In 1980, ten weeks before Ali's match against Larry Holmes, a team of doctors at the Mayo Clinic submitted a medical report to the Nevada State Athletic Commission showing that there was a small hole in the outer layer of Ali’s brain. They noted that the legendary boxer reported a tingling sensation in his hands and slurred speech. He retired permanently in 1981.

Ali was instrumental in raising awareness of Parkinson's Disease.
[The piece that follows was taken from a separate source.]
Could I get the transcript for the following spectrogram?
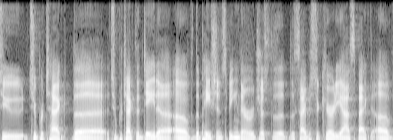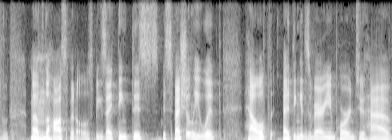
to to protect the to protect the data of the patients being there, or just the the cybersecurity aspect of of mm. the hospitals. Because I think this, especially with health, I think it's very important to have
In 1997, he and his wife co-founded the Muhammad Ali Parkinson Center in Phoenix, Arizona, to provide comprehensive care for those living with the disease.  
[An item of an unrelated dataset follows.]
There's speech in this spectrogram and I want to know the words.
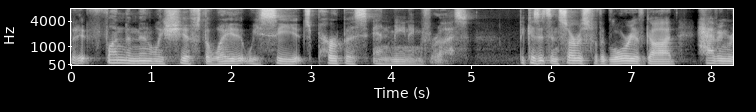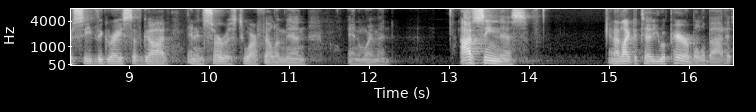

Did boxing cause Muhammad Ali’s Parkinson’s disease?

Muhammad Ali lived with Parkinson's disease for three decades before his death on Friday (June 3) at the age of 74, and many have wondered whether Ali's boxing career caused him to develop the neurological disorder.

Although it's likely that frequent head injuries played a role in the boxer's Parkinson's disease, certain genes may have also increased his susceptibility to the disease.

In patients with Parkinson's disease, the brain cells that produce a chemical called dopamine start to die off. Because dopamine is important for the control of muscle movement, Parkinson's patients experience symptoms such as tremors, slowed movements and muscle stiffness.

In most cases, the exact reason that the dopamine-producing cells start to die is not known, However certain genes appear to increase people's risk of developing the disease at a relatively young age. For this reason, with the younger onset of Parkinson’s disease, researchers are more suspicious of the involvement of genes.

Still, head trauma has also been linked with Parkinson's disease. In a 2013 review study, researchers found that people with head trauma that resulted in a concussion were 57 percent more likely to develop Parkinson's disease, than people who never experienced such head trauma.

Head injuries can cause inflammation in the brain, which may lead to changes in cells and brain structures that contribute to Parkinson's disease.

And injuries that specifically damage the part of the brain that contains dopamine-producing cells, called the substantia nigra, can also lead to Parkinson's disease.